“What is truly important in life?”
by Adriaan Pietersz
- For his latest feature, the director of Cloud 9 and Summer in Berlin had to deal with film crews in front and behind the camera
Cineuropa: What are the origins of Whisky with Vodka [+see also:
interview: Andreas Dresen
Andreas Dresen: Wolfgang Kohlhaase, the screenwriter, told me the story during a train ride from Lünen to Berlin and asked me whether I would be interested in reading it. I did and discovered a lot of human truth in it. When do people give in, how do they get themselves into dissatisfying situations?
The script takes a bizarre incident in the 1950s and makes it the starting point of a story about opportunism and life’s lies and deceits. It meets my own experience and I found myself asking: What is truly important in life? What values do I stand for? These are decisive questions that the characters in the film are also forced to ask themselves.
Not a single character in this story is truly happy…
They are all seeking – probably like the rest of us. I think that the fear of being alone is a fundamental issue in our lives. Basically, Wolfgang Kohlhaase, with this script, tells a deeply sad story about missed opportunities, but he does it with such wonderful humour. This is his great talent.

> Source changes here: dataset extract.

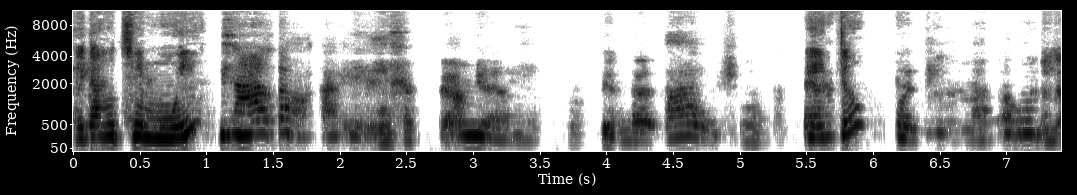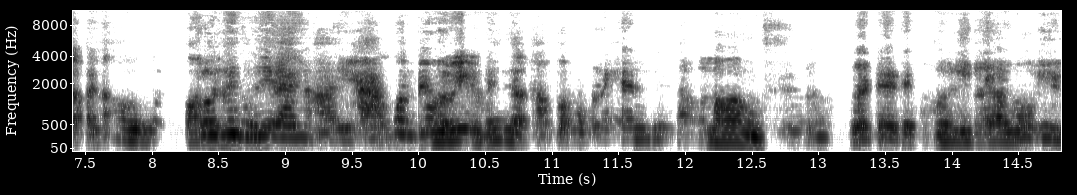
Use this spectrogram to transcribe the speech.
এটা হচ্ছে মুই। এই তো। คนมาต้องเลือกไปเขาคนที่ดูที่ไรหาหาคนที่ดูที่เป็นเดือดทำประมงในแอนที่ต่างๆแล้วได้เด็กคนนี้แล้วลูกอีก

The dialogue seems to be the key to the tone of the film. How do you direct scenes that depend so much on dialogue?
This dialogue is written in such a precise and unsentimental manner that it demands an enormous precision in speed. If you shift the rhythm by a single nuance, you lose the bite or the comedy. Kohlhaase’s characters never actually say what they mean or think. They’ve all built an invisible protective shield around their hearts. People are always cautious when it comes to showing their feelings and emotions. The screenplay doesn’t try to emulate everyday language but rather writes offers an artistic language that creates reality on a very high level and in the end is much closer to life.
This is the second screenplay of his that you’ve filmed…

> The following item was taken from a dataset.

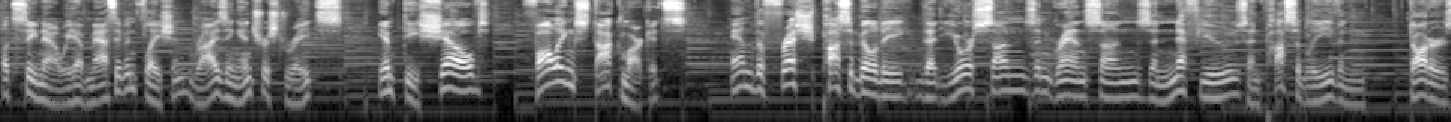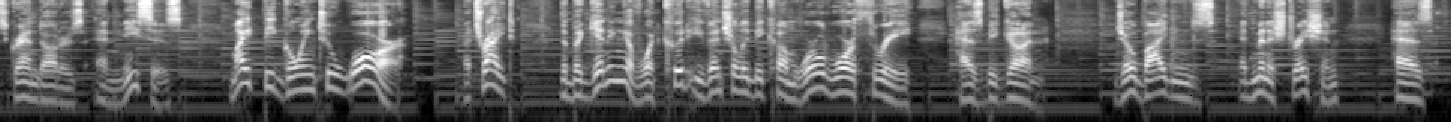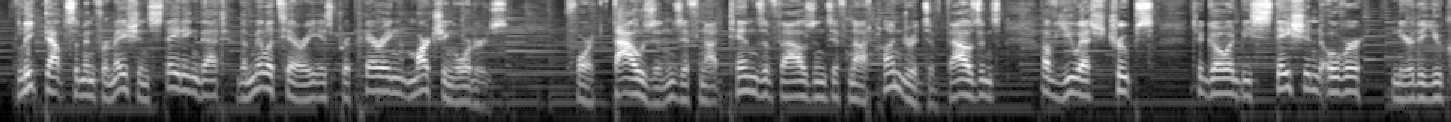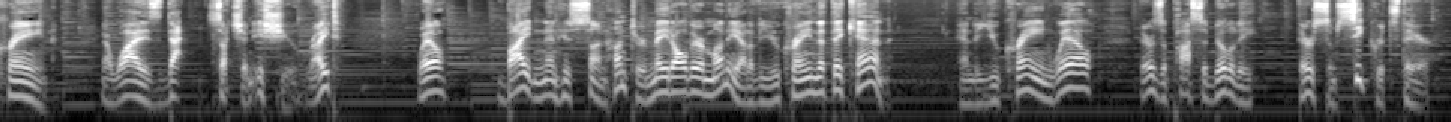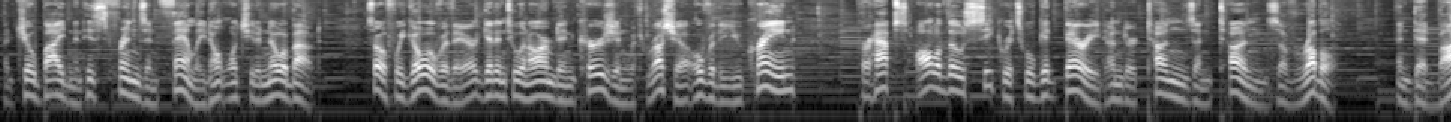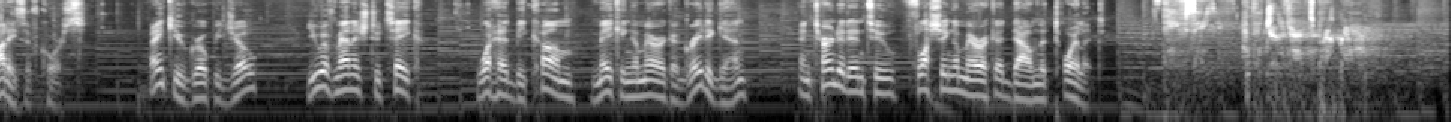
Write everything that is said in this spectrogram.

Already in Summer in Berlin [+see also:
film profile], which Kohlhaase also wrote, I realized that as a director you shouldn’t attempt to reduce words and lines to something common and trivial. If you take them exactly the way they are written, then the effect you get is extremely honest and real.
Like Summer in Berlin, this is also a bitter story that disguises itself as something else. We wanted the viewer to get a sense very early on that this film is not some farce on filmmaking, and so we built in breaks from the start in the form of close-ups that capture moments of loneliness or longing. At the end, when Otto and Bettina drive off to the country inn, it should be clear that this film is an exploration of some basic existential questions.

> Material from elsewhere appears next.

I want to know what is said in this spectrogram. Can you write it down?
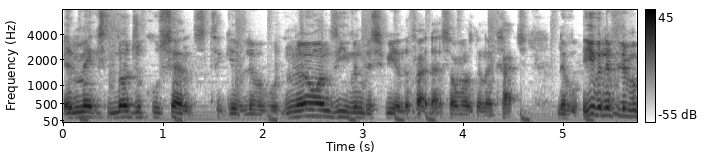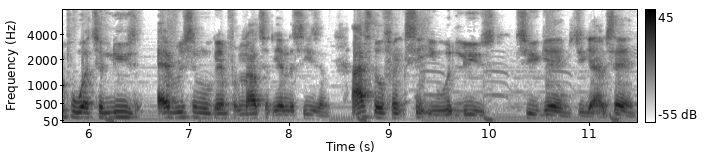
it makes logical sense to give Liverpool. No one's even disputing the fact that someone's going to catch Liverpool. Even if Liverpool were to lose every single game from now to the end of the season, I still think City would lose two games. Do you get what I'm saying?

How was it to film a film crew that was filming a movie?
The film-within-the-film story that led to showing the same actors playing different characters and styles was the biggest challenge of this film. Corinna Harfouch has a scene in which she first kisses her screen partner, and then we see her in a private moment as Bettina and then she finally kisses her second screen partner and then her husband – all that with totally different attitudes. I also had to get used to having so many people moving around both in front and behind the camera. To think about this was quite unnatural for me; I’m more of a chamber play kind of guy.